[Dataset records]
==================================================
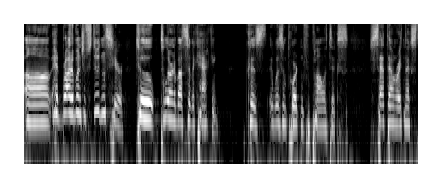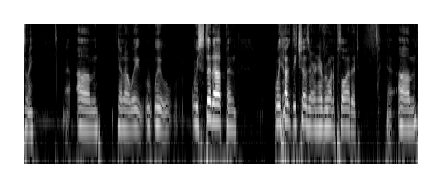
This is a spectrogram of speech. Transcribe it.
uh, had brought a bunch of students here to, to learn about civic hacking because it was important for politics. She sat down right next to me. Um, you know, we, we, we stood up and we hugged each other and everyone applauded. Um,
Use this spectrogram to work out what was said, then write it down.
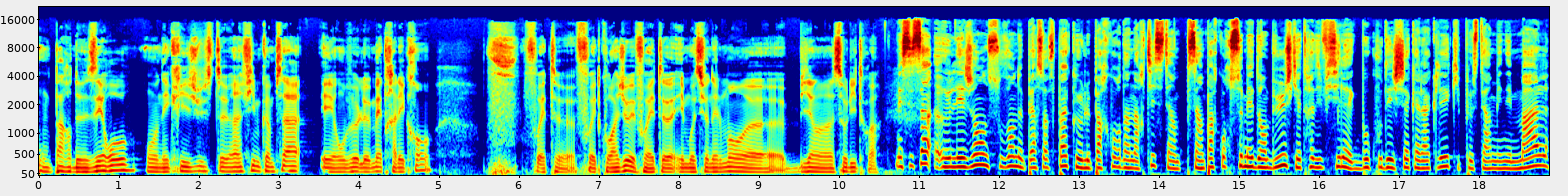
on part de zéro, on écrit juste un film comme ça et on veut le mettre à l'écran, faut être euh, faut être courageux et faut être euh, émotionnellement euh, bien solide quoi. Mais c'est ça, les gens souvent ne perçoivent pas que le parcours d'un artiste, c'est un, parcours semé d'embûches qui est très difficile avec beaucoup d'échecs à la clé, qui peut se terminer mal.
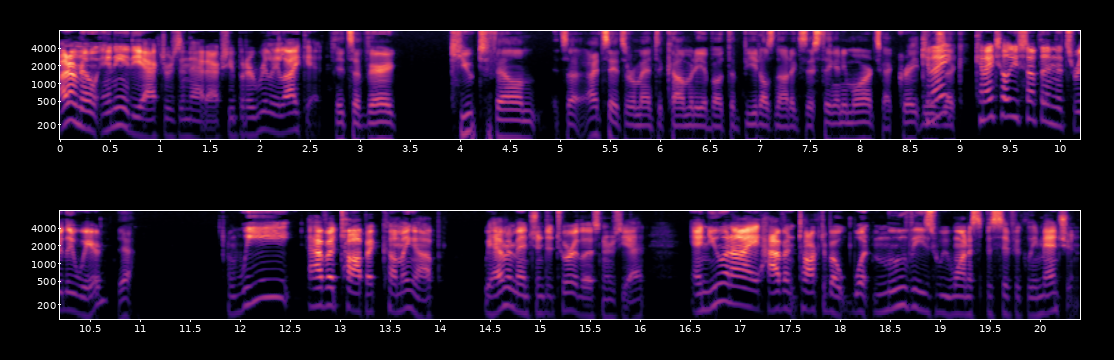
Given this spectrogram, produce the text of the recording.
I don't know any of the actors in that actually, but I really like it. It's a very cute film. It's a I'd say it's a romantic comedy about the Beatles not existing anymore. It's got great Can music. I can I tell you something that's really weird? Yeah. We have a topic coming up. We haven't mentioned it to our listeners yet. And you and I haven't talked about what movies we want to specifically mention.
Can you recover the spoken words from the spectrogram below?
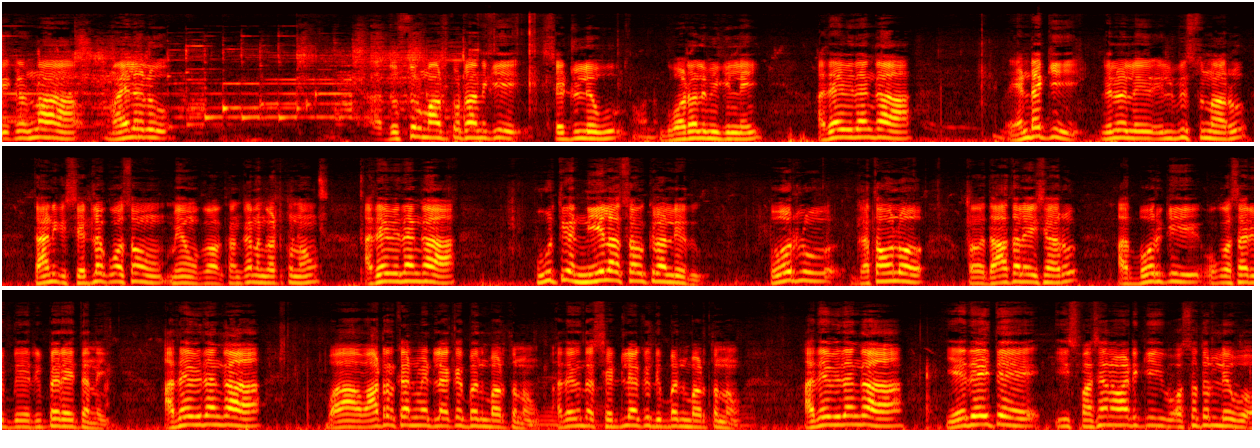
ఇక్కడున్న మహిళలు దుస్తులు మార్చుకోవడానికి షెడ్లు లేవు గోడలు మిగిలినాయి. అదేవిధంగా ఎండకి విలువ నిలిపిస్తున్నారు దానికి షెడ్ల కోసం మేము ఒక కంకణం కట్టుకున్నాం. అదేవిధంగా పూర్తిగా నీళ్ళ సౌకర్యం లేదు. బోర్లు గతంలో దాతలు వేశారు ఆ బోర్కి ఒక్కోసారి రిపేర్ అవుతున్నాయి అదేవిధంగా వాటర్ కన్వెంట్ లేక ఇబ్బంది పడుతున్నాం. అదేవిధంగా షెడ్ లేక ఇబ్బంది పడుతున్నాం. అదేవిధంగా ఏదైతే ఈ శ్మశాన వాటికి వసతులు లేవో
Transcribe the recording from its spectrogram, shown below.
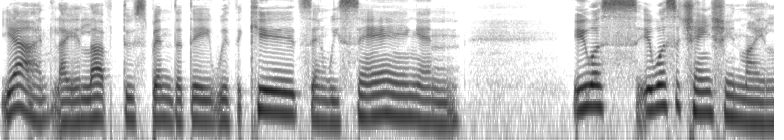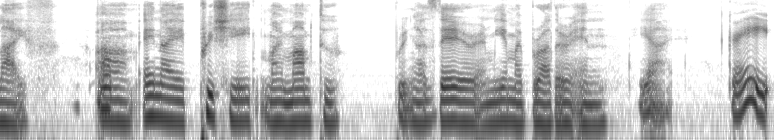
yeah, and, like I loved to spend the day with the kids, and we sang, and it was it was a change in my life, um, and I appreciate my mom to bring us there, and me and my brother, and yeah, Great.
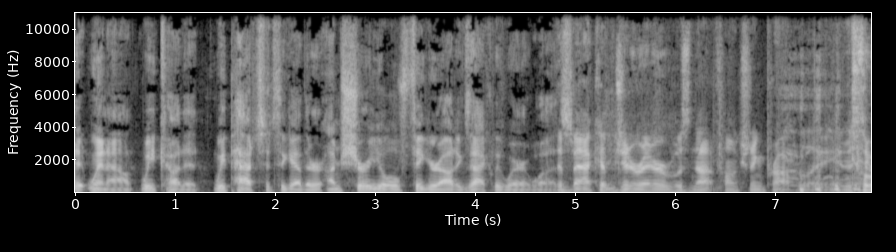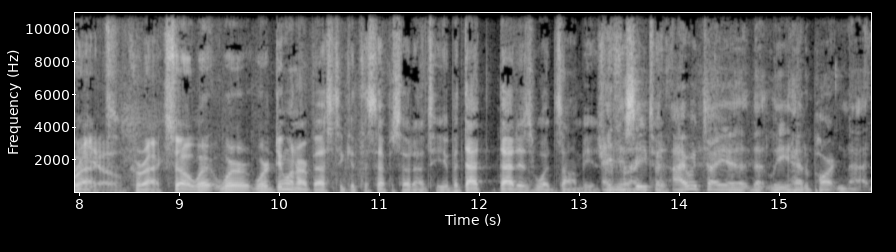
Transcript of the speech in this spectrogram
it went out. We cut it. We patched it together. I'm sure you'll figure out exactly where it was. The backup generator was not functioning properly in the Correct. studio. Correct. So we're we're we're doing our best to get this episode out to you, but that that is what zombie is And you see, to. but I would tell you that Lee had a part in that.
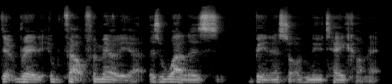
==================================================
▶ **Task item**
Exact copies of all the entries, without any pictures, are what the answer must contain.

▶ **Result of this exercise**
This is a spectrogram of speech. Transcribe it.
uh, had brought a bunch of students here to, to learn about civic hacking because it was important for politics. She sat down right next to me. Um, you know, we, we, we stood up and we hugged each other and everyone applauded. Um,
Use this spectrogram to work out what was said, then write it down.
on part de zéro, on écrit juste un film comme ça et on veut le mettre à l'écran, faut être euh, faut être courageux et faut être euh, émotionnellement euh, bien solide quoi. Mais c'est ça, les gens souvent ne perçoivent pas que le parcours d'un artiste, c'est un, parcours semé d'embûches qui est très difficile avec beaucoup d'échecs à la clé, qui peut se terminer mal.
Given this spectrogram, produce the text of the recording.
I don't know any of the actors in that actually, but I really like it. It's a very cute film. It's a I'd say it's a romantic comedy about the Beatles not existing anymore. It's got great Can music. I can I tell you something that's really weird? Yeah. We have a topic coming up. We haven't mentioned it to our listeners yet. And you and I haven't talked about what movies we want to specifically mention.
Can you recover the spoken words from the spectrogram below?
ఇక్కడున్న మహిళలు దుస్తులు మార్చుకోవడానికి షెడ్లు లేవు గోడలు మిగిలినాయి. అదేవిధంగా ఎండకి విలువ నిలిపిస్తున్నారు దానికి షెడ్ల కోసం మేము ఒక కంకణం కట్టుకున్నాం. అదేవిధంగా పూర్తిగా నీళ్ళ సౌకర్యం లేదు. బోర్లు గతంలో దాతలు వేశారు ఆ బోర్కి ఒక్కోసారి రిపేర్ అవుతున్నాయి అదేవిధంగా వాటర్ కన్వెంట్ లేక ఇబ్బంది పడుతున్నాం. అదేవిధంగా షెడ్ లేక ఇబ్బంది పడుతున్నాం. అదేవిధంగా ఏదైతే ఈ శ్మశాన వాటికి వసతులు లేవో
Transcribe the recording from its spectrogram, shown below.
yeah, and, like I loved to spend the day with the kids, and we sang, and it was it was a change in my life, um, and I appreciate my mom to bring us there, and me and my brother, and yeah, Great.
Transcript of the speech in this spectrogram
it went out. We cut it. We patched it together. I'm sure you'll figure out exactly where it was. The backup generator was not functioning properly in the Correct. studio. Correct. So we're we're we're doing our best to get this episode out to you, but that that is what zombie is And you see, to. but I would tell you that Lee had a part in that.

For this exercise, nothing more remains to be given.